When I worked at Tomart Publications as a book and magazine editor, one of our specialties was radio-premium collectibles — those prizes people sent in for during the Golden Age of radio. For awhile, the Illustrated Radio Premium Catalog and Price Guide was one of our best-selling books. Many collectors fondly remembered special treasurers they had as a kid.
Except sometimes they never really existed. What they remembered had never been made, at least in their recalled form.
I was thinking of this when I heard about Brian Williams of NBC News and his memory problems. I’m not passing judgment on Brian, but I can sympatheize. As a Disney collector, I’ve discovered memory glitches are actually quite common.
For example, where did Peter Pan and the Lost Boys live?
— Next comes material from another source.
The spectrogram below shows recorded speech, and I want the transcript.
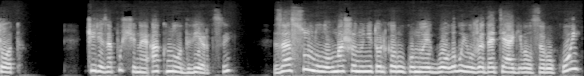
Тот через опущенное окно дверцы засунул в машину не только руку, но и голову и уже дотягивался рукой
Many people speak of “Never-Never Land”, but officially, it’s “Never Land”, as in “off to Never Land”. Note also that it’s two words. (By the Way, Tinker Bell is also two words, because at one point Captain Hook addresses her as “Miss Bell”.)
Another example: how many times have you heard “Mirror, mirror on the wall….”? In Snow White and the Seven Dwarfs, the Wicked Queen actually calls on the “Magic Mirror on the wall…” And then there are the people who don’t know how to spell “Geppetto” and “Aladdin”.
Of course, these are pretty harmless confusions. But it’s insidious how errors can creep in, especially in publishing (see my earlier post on dictionary mistakes). That’s why proofreading never ends…